Fifty years old is always an important birthday to celebrate. But for Maricopa's Chris Wallace, he was extra excited to turn 50 as it meant he was eligible for the Senior Games.
"I was excited to be able to compete,” Wallace said. “I had been planning on it for a couple years, so when I hit 50 I thought, 'This is great. I'm going to be able to compete and see what happens.'"
But his first year of eligibility didn't exactly go as planned. At 50, Wallace underwent knee surgery and a hernia operation, and he suffered a heart attack.
Five months later, he was back on the track.
"I know the heart attack -- it scares a lot of people. Once they have it, they're scared to do anything and I think that's the worst thing you can do," Wallace said.
So, Wallace continued to train for the senior games. His determination earned him the national title of a "Humana Game Changer." And if suffering a heart attack wasn't a big enough obstacle, Wallace was also re-learning a sport he hadn't competed in since high school.
"Pretty awkward because I hadn't done it for 32 years. Your mind thinks you're 18 and your body says, 'Don't think so,'" he said.
Nine years later, Wallace earned his greatest achievement to date. At age 60, he was named a triple jump All-American at this year's Arizona Senior Games.
There's no end in sight. Wallace says he may have decades of competition still ahead.

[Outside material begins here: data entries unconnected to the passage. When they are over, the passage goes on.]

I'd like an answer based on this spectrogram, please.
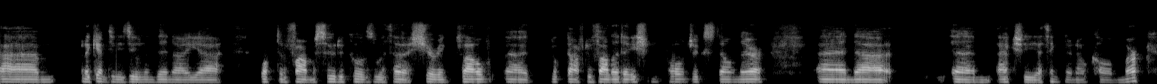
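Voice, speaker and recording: A man speaks in an Irish accent with monotone, flat intonation at medium pitch. The sound is dry and close with no echo, at a moderate pace. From Ireland. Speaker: programme manager. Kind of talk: panel introduction.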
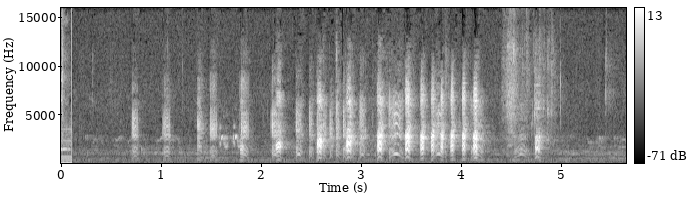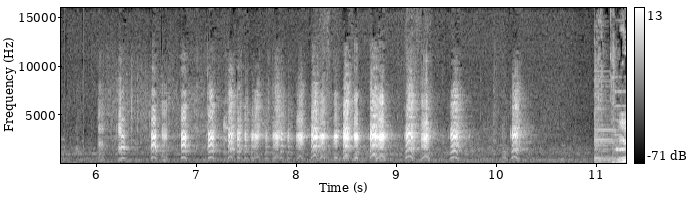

"Pretty inspirational to attend some of these meets," he said. "You've got guys that are 70, 75, 80, 85. I've been at meets where there are guys in their 90s jumping, which is incredible."
Wallace believes this should serve as motivation for all of us, regardless of age, to start living healthier lives.
"You don't have to be competitive. Just get out and start moving and become active," he said. "Walk more, run more, swim more, play tennis, pickle ball, anything. Never, ever too late."